By setting the space up in this way I hoped to define areas of self contained activity, create intrigue and curiosity and encourage experiential learning! I was also very aware that the focus of the day would be to explore aspirations through creative activity but that the actual was making subordinate in this process. The trees would become a visual representation of discussions taking place in each group…. At this point, the fear crept in again and I had flash backs to the TV series ‘School of Saatchi’ and wondered if it was all a tad conceptual and pretentious!

The build up to the day was far more nerve racking than the event itself. My inability to eat my buttered breakfast crumpets the morning before caused me great mental anguish!  As participants arrived at The Collection they were guided through the space.

Rosie Ward’s Fulbridge seaside installation looked stunning playing on loop across three screens in the AV Theatre. Her ‘Making of’ film documenting the process introduced participants to the Temporary Gallery where the bare parasol trees stood waiting in anticipation for creativity to sprout.

In Orientation Hall, Fosse Way Pupil’s choreographed sound piece ‘Sharing Big Ideas for learning’ was played through the twenty two speakers of the Sound Wall. The pupils also interviewed arrivals asking ‘What is the colour of creativity?’ (They went on to work with Rosie throughout the morning to feed the responses gathered into their piece which formed an audio backdrop to lunch).

The making activities worked well and it was interesting to observe the interactions of each group and their responses to the tree metaphor. I think that the metaphor worked because of the way in which participants had been skilfully prepared for the event by Creative Agent Al Muir. This preparation had included assigning support for the two special schools pre event and brought everyone into the space with shared expectations.

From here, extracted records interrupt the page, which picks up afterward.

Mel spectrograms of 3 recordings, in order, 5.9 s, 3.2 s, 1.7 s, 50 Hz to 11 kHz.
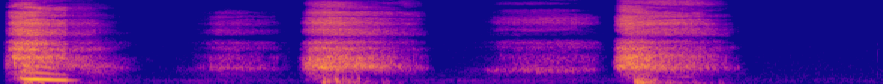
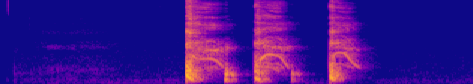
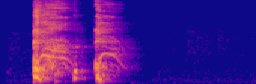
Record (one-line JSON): {"exhalation_length": "5.9 s", "exhalation_amplitude": 21613, "exhalation_signal_mean_std_ratio": 0.41, "three_cough_length": "3.2 s", "three_cough_amplitude": 28770, "three_cough_signal_mean_std_ratio": 0.28, "cough_length": "1.7 s", "cough_amplitude": 31001, "cough_signal_mean_std_ratio": 0.32, "survey_phase": "beta (2021-08-13 to 2022-03-07)", "age": "18-44", "gender": "Female", "wearing_mask": "No", "symptom_none": true, "smoker_status": "Never smoked", "respiratory_condition_asthma": false, "respiratory_condition_other": false, "recruitment_source": "REACT", "submission_delay": "1 day", "covid_test_result": "Negative", "covid_test_method": "RT-qPCR", "influenza_a_test_result": "Negative", "influenza_b_test_result": "Negative"}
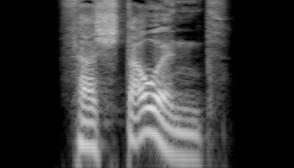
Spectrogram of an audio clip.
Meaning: present participle of verstauen
- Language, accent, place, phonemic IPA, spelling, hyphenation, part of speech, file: German, Germany, Berlin, /fɛɐ̯ˈʃtaʊ̯ənt/, verstauend, ver‧stau‧end, verb, De-verstauend.ogg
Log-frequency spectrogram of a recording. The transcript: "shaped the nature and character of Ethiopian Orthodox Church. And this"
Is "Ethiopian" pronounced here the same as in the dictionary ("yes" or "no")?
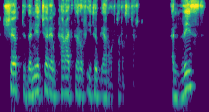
no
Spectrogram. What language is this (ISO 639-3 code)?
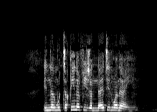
ara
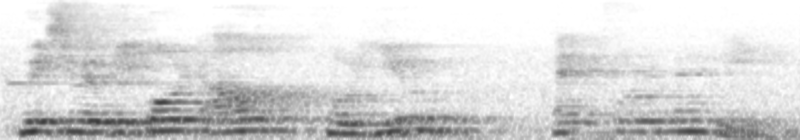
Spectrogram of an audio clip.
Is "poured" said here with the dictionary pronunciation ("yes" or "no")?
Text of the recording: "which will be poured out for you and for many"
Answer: no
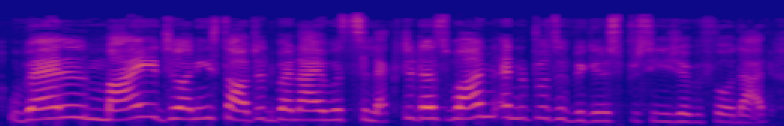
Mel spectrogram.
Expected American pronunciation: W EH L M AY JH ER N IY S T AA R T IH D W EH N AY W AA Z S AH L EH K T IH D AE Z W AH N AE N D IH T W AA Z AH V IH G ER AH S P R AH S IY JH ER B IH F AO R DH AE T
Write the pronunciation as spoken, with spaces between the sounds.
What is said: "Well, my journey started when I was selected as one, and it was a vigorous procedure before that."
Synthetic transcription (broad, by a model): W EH L M AY JH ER N IY S T AA R T IH D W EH N AY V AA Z S AH L EH K T IH D AE Z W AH N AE N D IH T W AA Z AH V IH G ER AH S P R AH S IY JH ER B IH F AO R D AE T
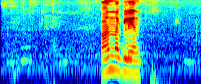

The zoning of space worked well too and encouraged collaborative working between different Schools, Creative Agents and Creative Practitioners. Feedback from a Creative Practitioner that I was particularly interested in was that she hadn’t realised how targeted CP work is; in that it responds to a specific need or needs of the School’s Development Plan. This made me think about how the programme plan is shared between project partners and gave me something else to consider for my work this year i.e sharing the vision.

This event was an important experience for me. As a risk taker, I think people often perceive me as more confident than I am. I was actually quite scared about leading the event! I was very aware that if I failed publically it could be damaging professionally especially in the current climate where there is so much competition for work. I didn’t find leading easy but I think that it was a useful lesson in; confidence can sometimes come across as arrogance, feel ing vulnerable has reminded me to stay grounded.

The event also reassured me that I have the ability to contribute effectively in a team situation. As part of my Arts Management MA last year I took up an Events Management module. I was assessed on a group presentation where in a team we had planned a young people’s participatory event linked to the Cultural Olympiad. Although I enjoyed the module, I found the group work challenging. As a mature student with real life work experience it was difficult not to take control and at times I felt like a dictator which was not a comfortable feeling!

Sharing Big Ideas for Learning gave me the opportunity to apply my theoretical learning to a real situation. I really enjoyed working with Al, Rosie and Katy and feel that because of our existing professional relationships we found natural openings to capitalize on our strengths and areas of expertise. We were also a very supportive, harmonious group. We were reactive to issues as they arose and communicated well. Whereas the artificial group situation at University had left me questioning my ability to work as part of a team, my ‘Team Lincolnshire’ experience confirmed that I could. Perhaps what I have learnt by drawing this parallel is that working within a team of equals suits me better than taking the role of leader.

So,  the mummified rats? I think I will leave that for another time.